INPUT MATERIAL Start Marker

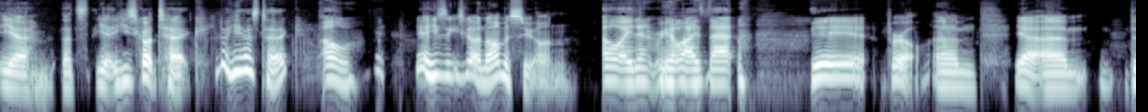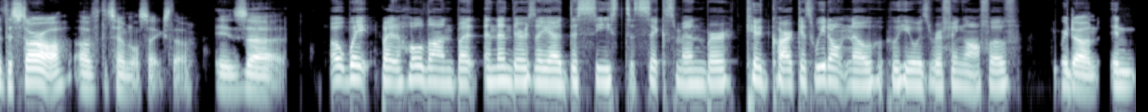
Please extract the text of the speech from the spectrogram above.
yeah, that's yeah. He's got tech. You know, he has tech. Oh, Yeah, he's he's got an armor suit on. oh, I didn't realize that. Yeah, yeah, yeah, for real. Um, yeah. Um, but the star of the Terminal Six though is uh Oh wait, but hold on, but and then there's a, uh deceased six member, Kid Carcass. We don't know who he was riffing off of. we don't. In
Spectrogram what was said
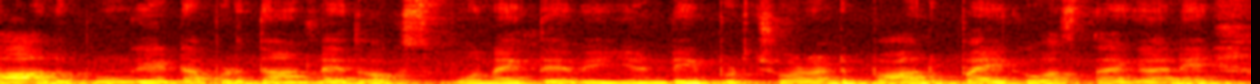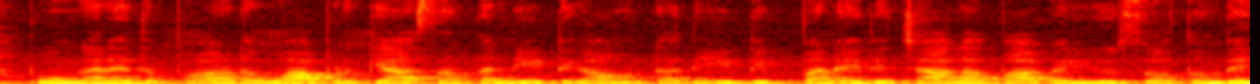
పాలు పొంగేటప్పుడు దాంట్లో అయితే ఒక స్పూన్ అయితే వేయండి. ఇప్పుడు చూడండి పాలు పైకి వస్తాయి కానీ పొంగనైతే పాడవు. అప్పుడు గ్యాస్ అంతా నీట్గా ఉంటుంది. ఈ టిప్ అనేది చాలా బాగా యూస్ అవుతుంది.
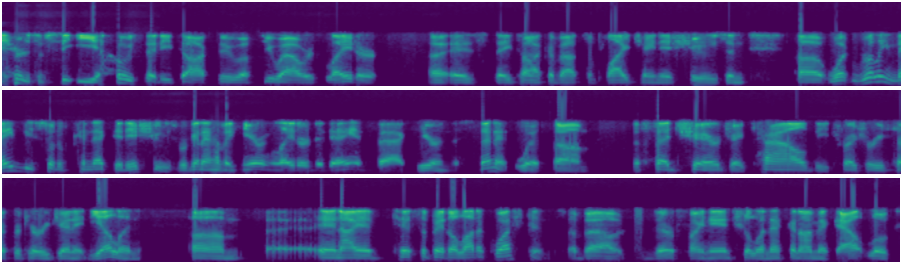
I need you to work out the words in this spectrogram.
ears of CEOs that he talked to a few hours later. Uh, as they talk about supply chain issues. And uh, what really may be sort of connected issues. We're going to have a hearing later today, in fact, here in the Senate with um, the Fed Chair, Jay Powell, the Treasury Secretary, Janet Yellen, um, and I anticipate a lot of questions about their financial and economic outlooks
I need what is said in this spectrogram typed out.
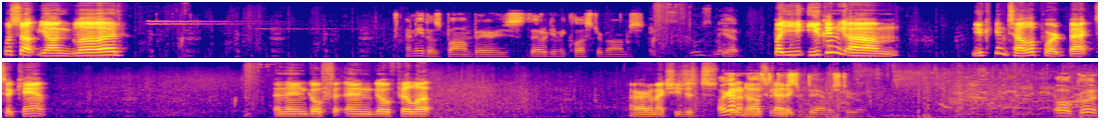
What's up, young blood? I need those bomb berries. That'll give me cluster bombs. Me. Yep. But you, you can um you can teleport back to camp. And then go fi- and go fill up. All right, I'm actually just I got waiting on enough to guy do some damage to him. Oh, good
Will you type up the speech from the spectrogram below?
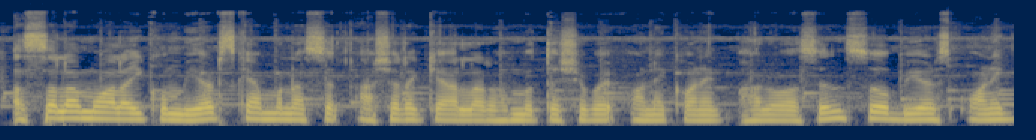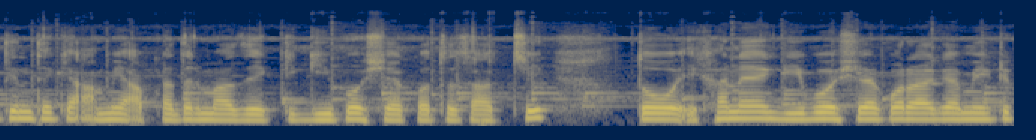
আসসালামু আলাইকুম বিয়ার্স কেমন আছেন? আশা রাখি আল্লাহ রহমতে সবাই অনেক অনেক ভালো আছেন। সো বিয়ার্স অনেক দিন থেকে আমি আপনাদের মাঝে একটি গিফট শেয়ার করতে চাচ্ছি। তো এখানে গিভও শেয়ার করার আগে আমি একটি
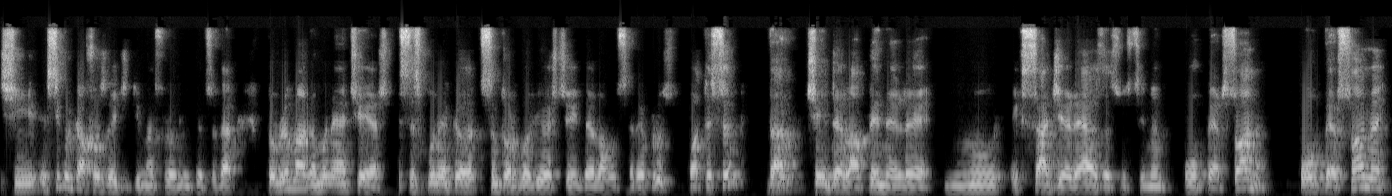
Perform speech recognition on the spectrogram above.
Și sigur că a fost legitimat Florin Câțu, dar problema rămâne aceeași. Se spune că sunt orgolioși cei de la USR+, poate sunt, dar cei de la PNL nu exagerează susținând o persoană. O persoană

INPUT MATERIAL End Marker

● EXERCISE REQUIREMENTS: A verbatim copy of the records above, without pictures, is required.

● SOLVED EXERCISE:
Please extract the text of the speech from the spectrogram above.
yeah, that's yeah. He's got tech. You know, he has tech. Oh, Yeah, he's he's got an armor suit on. oh, I didn't realize that. Yeah, yeah, yeah, for real. Um, yeah. Um, but the star of the Terminal Six though is uh Oh wait, but hold on, but and then there's a, uh deceased six member, Kid Carcass. We don't know who he was riffing off of. we don't. In
Spectrogram what was said
పాలు పొంగేటప్పుడు దాంట్లో అయితే ఒక స్పూన్ అయితే వేయండి. ఇప్పుడు చూడండి పాలు పైకి వస్తాయి కానీ పొంగనైతే పాడవు. అప్పుడు గ్యాస్ అంతా నీట్గా ఉంటుంది. ఈ టిప్ అనేది చాలా బాగా యూస్ అవుతుంది.
I need you to work out the words in this spectrogram.
ears of CEOs that he talked to a few hours later. Uh, as they talk about supply chain issues. And uh, what really may be sort of connected issues. We're going to have a hearing later today, in fact, here in the Senate with um, the Fed Chair, Jay Powell, the Treasury Secretary, Janet Yellen, um, and I anticipate a lot of questions about their financial and economic outlooks
I need what is said in this spectrogram typed out.
What's up, young blood? I need those bomb berries. That'll give me cluster bombs. Me. Yep. But you, you can um you can teleport back to camp. And then go fi- and go fill up. All right, I'm actually just I got waiting on enough to guy do some damage to him. Oh, good
Will you type up the speech from the spectrogram below?
আসসালামু আলাইকুম বিয়ার্স কেমন আছেন? আশা রাখি আল্লাহ রহমতে সবাই অনেক অনেক ভালো আছেন। সো বিয়ার্স অনেক দিন থেকে আমি আপনাদের মাঝে একটি গিফট শেয়ার করতে চাচ্ছি। তো এখানে গিভও শেয়ার করার আগে আমি একটি
Perform speech recognition on the spectrogram above.
Și sigur că a fost legitimat Florin Câțu, dar problema rămâne aceeași. Se spune că sunt orgolioși cei de la USR+, poate sunt, dar cei de la PNL nu exagerează susținând o persoană. O persoană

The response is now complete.